Types of Cybercrime
Most cybercrimes involve stealing or extorting money from unsuspecting users of the internet. Common scams include:
- Phishing scams – emails claiming to be from banks or revenue looking for your personal information or security log-in information.
- Online Sales Fraud – payment is made online for an item that doesn’t exist or the item never arrives.
- Romance scams – a fake relationship is established online and the person eventually asks you for money, gifts, or other financial assistance.
- Sextortion – intimate photos are shared with someone online and the person then threatens to share the photos with your friends, family, or workplace if their demands aren’t met (usually money but can sometimes be additional intimate images).
- Lottery scams – claim that you have won a large sum of money, but a fee must be paid to release it.
- Ransomware – a computer is infected with malicious software and its files are locked until a sum of money is paid.
This is not an exhaustive list and there are always new scams emerging.
If you fall victim to cybercrime, you may feel…
- Angry at what has happened
- Helpless as if there is nothing you can do
- Guilty that you should have prevented it
- Panicked as you try to limit or undo the damage
- Ashamed or embarrassed for falling for the scam
- Afraid it could happen again
- Less confident using the computer and internet
- Worried by the financial burden or loss
- Like nothing can or will be done if you report it
If you have been the victim of a romance scam you may also feel heartbroken over the loss of the relationship you had with the scammer, in addition to the feelings listed above. You may find yourself longing for the person to contact you again or in disbelief about what has happened. These feelings can be confusing and distressing, but they are perfectly normal and understandable given the circumstance.
The important thing to remember is that it is not your fault. Cybercriminals are highly organised and professional criminals who deceive, manipulate, and exploit vulnerabilities. Their tactics are very persuasive which is why so many people, of all different ages and backgrounds, fall victim to their scams.
Consider taking some of the following steps if you find yourself a victim of cybercrime:
- Report what has happened to the Gardaí
- When you make a statement to the Gardaí, request a copy of it to have on hand to provide to your financial institution, if needed. You have a right to receive a copy of any statement that you make to the Gardaí.
- Contact your bank and/or credit card provider to report fraudulent activity. Most banks have dedicated fraud teams to assist in these situations.
- If you are a victim of sextortion or a ransomware attack, do not send money. If you have already, don’t send more. This also applies to sending intimate photos.
- Keep a written or online record of every incident and/or exchange between you and the fraudster.
- Do not delete any incriminating emails, texts, or messages. If possible, take screen shots of the messages as these can be used as evidence and may be useful if an investigation takes place.
- Reach out. It can be helpful to receive support from family, friends or support services. You can contact the Crime Victims Helpline Freephone at 116006.

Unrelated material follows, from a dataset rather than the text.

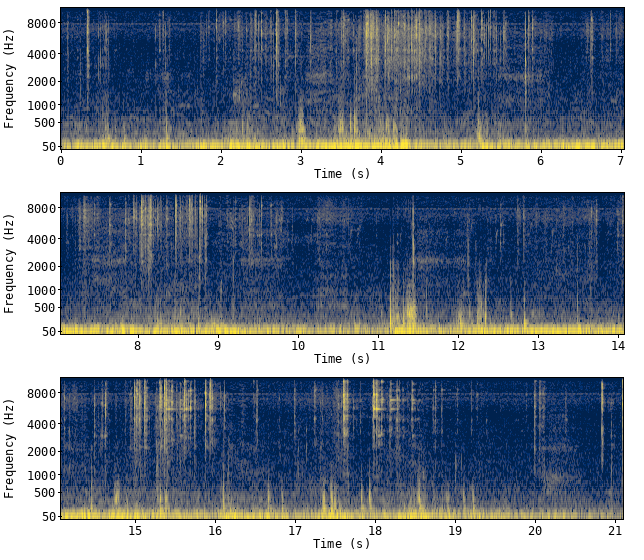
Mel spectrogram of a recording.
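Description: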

It is natural to feel wary of going back online. There are a few steps you can take to stay safer and help avoid being revictimized:
- Change all of your passwords if you think that they may have been compromised.
- Set all of your social media and other online accounts to private.
- Contact the email or social media company if you have lost access to your accounts as a result of an online crime. They may be able to help your regain access.
- Remain vigilant.
- Always assess any emails or messages that you hadn’t expected to receive or requests from social media sites.
- If you receive any suspicious texts or emails requesting your password or login information, particularly from your bank, you should contact the company or bank directly using contact details that you’ve gathered from another reliable source before you engage further.
- Check your financial accounts regularly to ensure that no fraudulent activity has taken place.
- Consider taking a break from the internet for a short period of time. A “digital detox” can be good for your mental health.
- And overall, trust your gut. If something feels too good to be true, or if something about an online interaction is making you uneasy, take a step back and consider consulting with a friend, family member or support service.
For more information on more supports that are available, or if you would like to discuss your experience as a victim of cybercrime, you can contact the Crime Victims Helpline for free at 116 006.